The Wyoming Office of the State Public Defender (OSPD) was established in 1976. OSPD is an executive branch agency whose chief executive, the state public defender who is appointed directly by the Governor, directs the delivery of all right to counsel services across the state, both primary and conflict services, from the main OSPD office in Cheyenne.


How the right to counsel is funded

Percentage of state funding: 85%
Percentage of local funding: 15%
Percentage of alternative funding: 0%

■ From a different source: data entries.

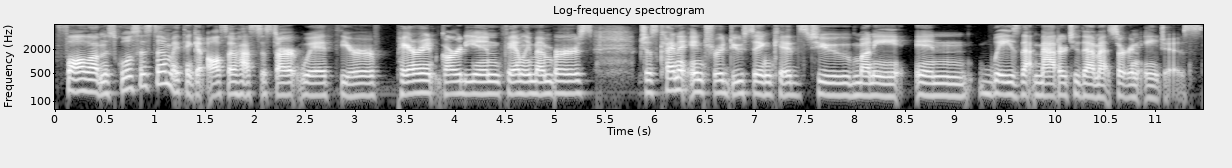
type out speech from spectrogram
fall on the school system. I think it also has to start with your parent, guardian, family members, just kind of introducing kids to money in ways that matter to them at certain ages.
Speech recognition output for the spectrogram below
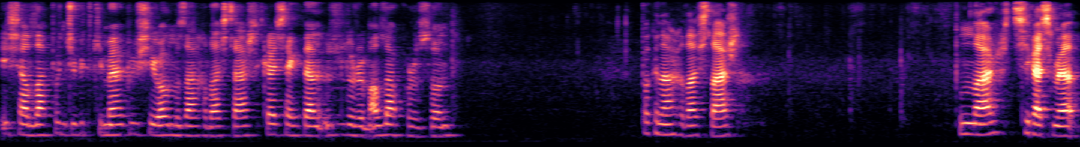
İnşallah bunca bitkime bir şey olmaz arkadaşlar. Gerçekten üzülürüm. Allah korusun. Bakın arkadaşlar. Bunlar çiçek açmaya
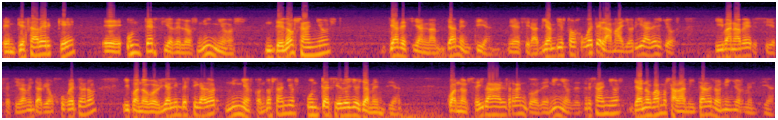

Wyoming statutes require that funding of indigent defense services be shared by the state and counties, with 85% of the total appropriation coming from state general funds and 15% from counties. The Office of the State Public Defender (OSPD) advocates at the state legislature for the entirety of the budget needed to provide all services. By statute, OSPD then bills each individual county for its prorated share of that statewide budget, based on an equitable formula that takes into account factors such as population, property valuation, and level of serious crime. This funding scheme eliminates the need for budgetary advocacy on multiple fronts, i.e., at the state legislature and in every county, and instead allows a single consideration of budgeting needs at the state level.

The methods used to provide public counsel

The Wyoming Office of the State Public Defender (OSPD) provides all right to counsel services throughout the state.

Primary services are provided by full-time and part-time OPD attorneys in fourteen branch public defender offices.

For conflict representation, OPD contracts with private attorneys.


Legal authority

Wyoming Constitution, art. I, § 10

Wyoming Statutes, §§ 7-6-101 through 7-6-114

Source of data: original research conducted by Sixth Amendment Center staff.